(Stored data)
--- START ---

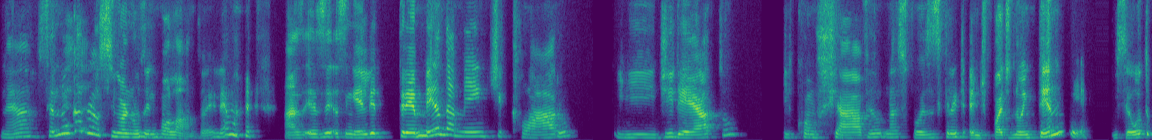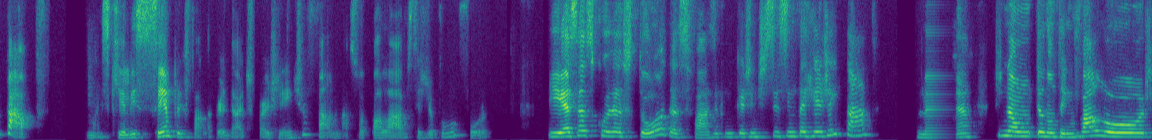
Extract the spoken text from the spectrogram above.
Né? Você nunca viu o Senhor nos enrolando. Ele é, assim, ele é tremendamente claro e direto e confiável nas coisas que ele. A gente pode não entender, isso é outro papo mas que ele sempre fala a verdade com a gente, fala na sua palavra, seja como for. E essas coisas todas fazem com que a gente se sinta rejeitado, né? De não, eu não tenho valor,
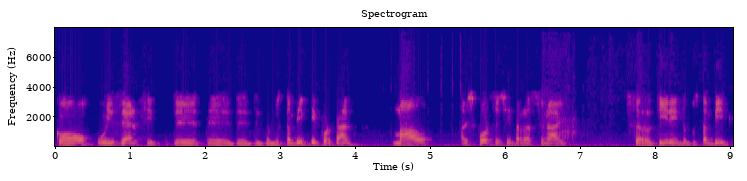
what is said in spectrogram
com o exército de, de, de, de, Moçambique e, portanto, mal as forças internacionais se retirem de Moçambique,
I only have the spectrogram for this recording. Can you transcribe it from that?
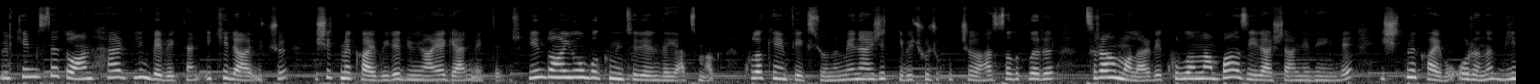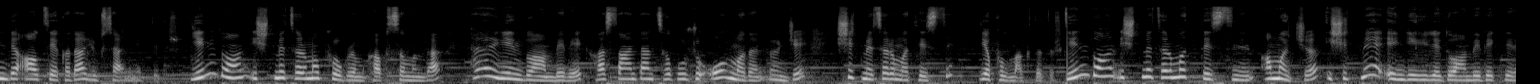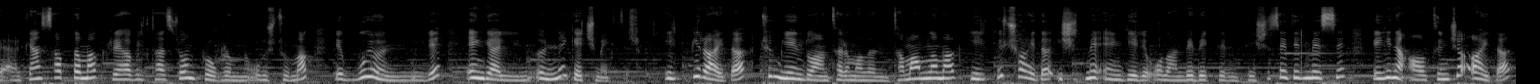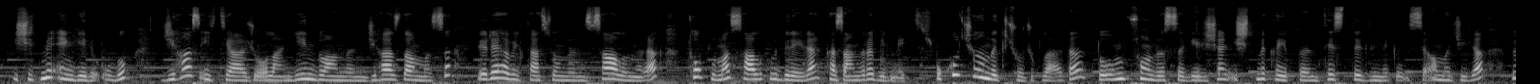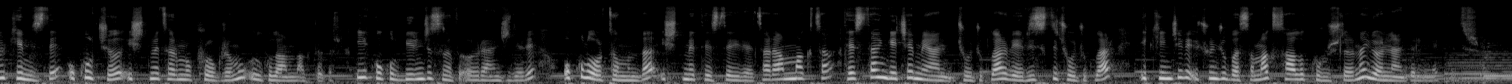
Ülkemizde doğan her bin bebekten 2 ila 3'ü işitme kaybı ile dünyaya gelmektedir. Yeni doğan yoğun bakım ünitelerinde yatmak, kulak enfeksiyonu, menenjit gibi çocukluk çağı hastalıkları, travmalar ve kullanılan bazı ilaçlar nedeniyle işitme kaybı oranı binde 6'ya kadar yükselmektedir. Yeni doğan işitme tarama programı kapsamında her yeni doğan bebek hastaneden taburcu olmadan önce işitme tarama testi yapılmaktadır. Yeni doğan işitme tarama testinin amacı işitme engeliyle doğan bebekleri erken saptamak, rehabilitasyon programını oluşturmak ve bu yönüyle engelliliğin önüne geçmektir. İlk bir ayda tüm yeni doğan taramalarını tamamlamak, ilk 3 ayda işitme engeli olan bebeklerin teşhis edilmesi ve yine 6. ayda işitme engeli olup cihaz ihtiyacı olan yeni doğanların cihazlanması ve rehabilitasyonlarının sağlanarak topluma sağlıklı bireyler kazandırabilmektir. Okul çağındaki çocuklarda doğum sonrası gelişen işitme kayıplarının tespit edilmesi amacıyla ülkemizde okul çağı işitme tarama programı uygulanmaktadır. İlkokul 1. sınıf öğrencileri okul ortamında işitme testleriyle taranmakta. Testten geçemeyen çocuklar ve riskli çocuklar ikinci ve üçüncü basamak sağlık kuruluşlarına yönlendirilmektedir.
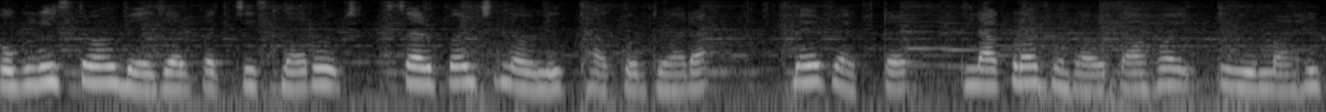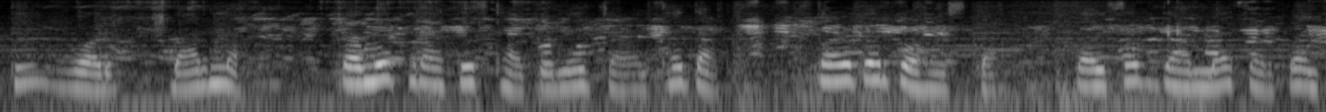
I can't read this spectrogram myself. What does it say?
ઓગણીસ ત્રણ બે હજાર પચીસના રોજ સરપંચ નવનીત ઠાકોર દ્વારા બે ટ્રેક્ટર લાકડા ભરાવતા હોય એવી માહિતી વોર્ડ બારના પ્રમુખ રાકેશ ઠાકોરને જાણ થતાં સ્થળ પર પહોંચતા તલસદ ગામના સરપંચ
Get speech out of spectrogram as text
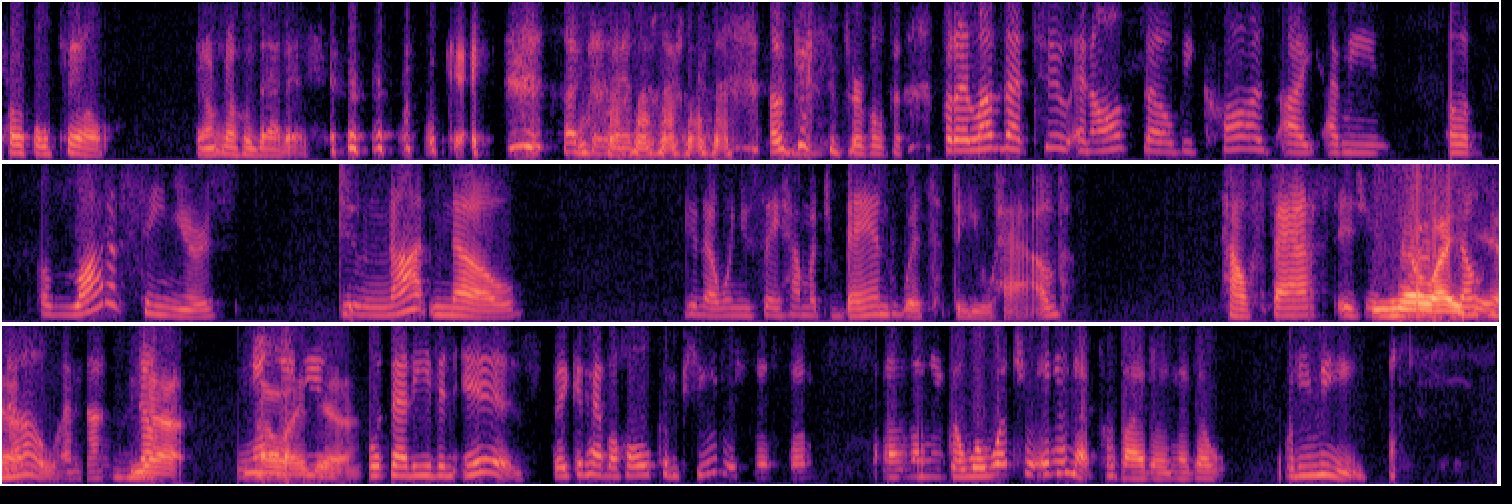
Purple Pill. I don't know who that is. okay. okay, Purple Pill. But I love that too, and also because I, I mean, a, a lot of seniors do not know. You know, when you say how much bandwidth do you have, how fast is your no idea. don't know, and not, yeah, no, no idea what that even is. They could have a whole computer system, and then you go, "Well, what's your internet provider?" And they go, what do you mean?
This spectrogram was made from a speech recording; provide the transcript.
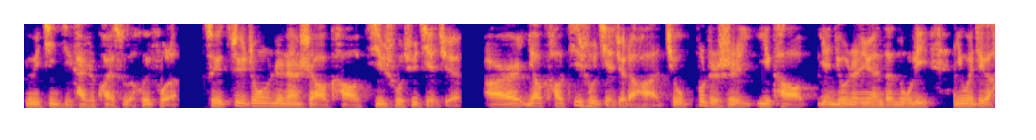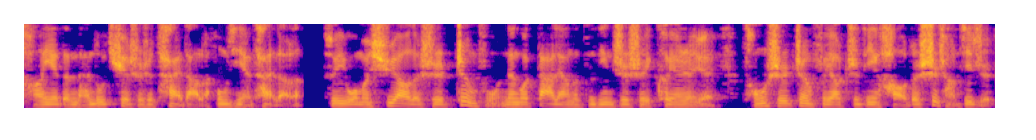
因为经济开始快速的恢复了。所以最终仍然是要靠技术去解决。而要靠技术解决的话，就不只是依靠研究人员的努力，因为这个行业的难度确实是太大了，风险也太大了。所以我们需要的是政府能够大量的资金支持科研人员，同时政府要制定好的市场机制，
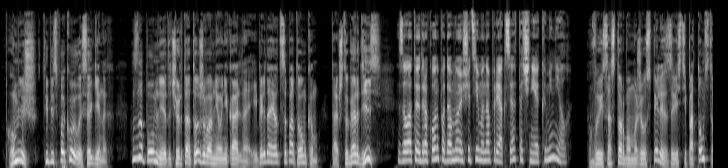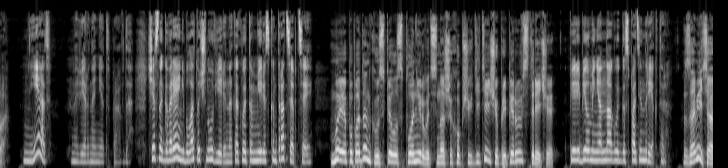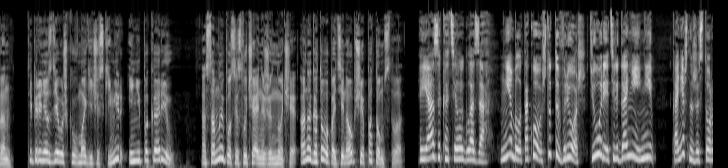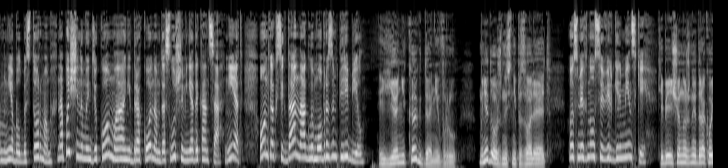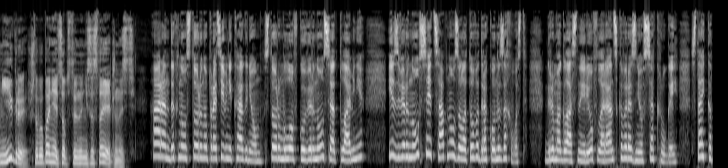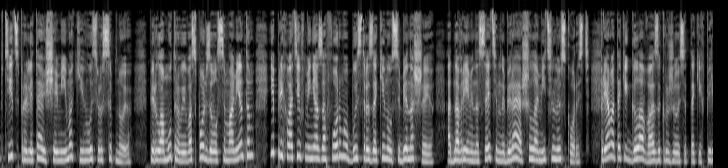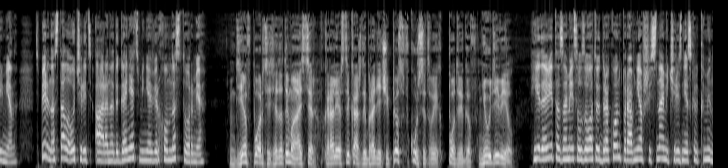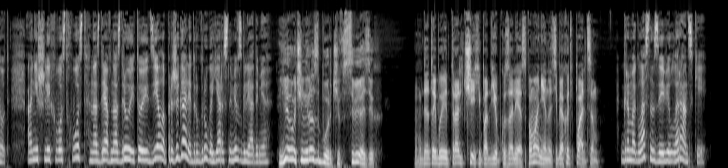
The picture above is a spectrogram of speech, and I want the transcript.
«Помнишь, ты беспокоилась о генах? Запомни, эта черта тоже во мне уникальна и передается потомкам, так что гордись!» Золотой дракон подо мной ощутимо напрягся, точнее, каменел. «Вы со Стормом уже успели завести потомство?» «Нет». Наверное, нет, правда. Честно говоря, я не была точно уверена, как в этом мире с контрацепцией. «Моя попаданка успела спланировать наших общих детей еще при первой встрече», перебил меня наглый господин ректор. «Заметь, Аарон, ты перенес девушку в магический мир и не покорил. А со мной после случайной же ночи она готова пойти на общее потомство. Я закатила глаза. Не было такого, что ты врешь. Теория телегонии не... Конечно же, Сторм не был бы Стормом, напыщенным индюком, а не драконом, да слушай меня до конца. Нет, он, как всегда, наглым образом перебил. «Я никогда не вру. Мне должность не позволяет». Усмехнулся Вильгельминский. Тебе еще нужны драконьи игры, чтобы понять собственную несостоятельность? Аарон дыхнул в сторону противника огнем. Сторм ловко увернулся от пламени, извернулся и цапнул золотого дракона за хвост. Громогласный рев Лоранского разнесся округой. Стайка птиц, пролетающая мимо, кинулась в рассыпную. Перламутровый воспользовался моментом и, прихватив меня за форму, быстро закинул себе на шею, одновременно с этим набирая ошеломительную скорость. Прямо-таки голова закружилась от таких перемен. Теперь настала очередь Аарона догонять меня верхом на Сторме. «Дев портить, это ты мастер. В королевстве каждый бродячий пес в курсе твоих подвигов. Не удивил». Ядовито заметил золотой дракон, поравнявшись с нами через несколько минут. Они шли хвост-хвост, ноздря в ноздрю, и то и дело прожигали друг друга яростными взглядами. «Я очень разборчив в связях». «Да ты бы трольчихи под юбку залез, помани на тебя хоть пальцем», громогласно заявил Лоранский.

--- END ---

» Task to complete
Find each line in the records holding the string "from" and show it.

» Your response
Extract the spoken text from the spectrogram above.
I only have the spectrogram for this recording. Can you transcribe it from that?
This spectrogram was made from a speech recording; provide the transcript.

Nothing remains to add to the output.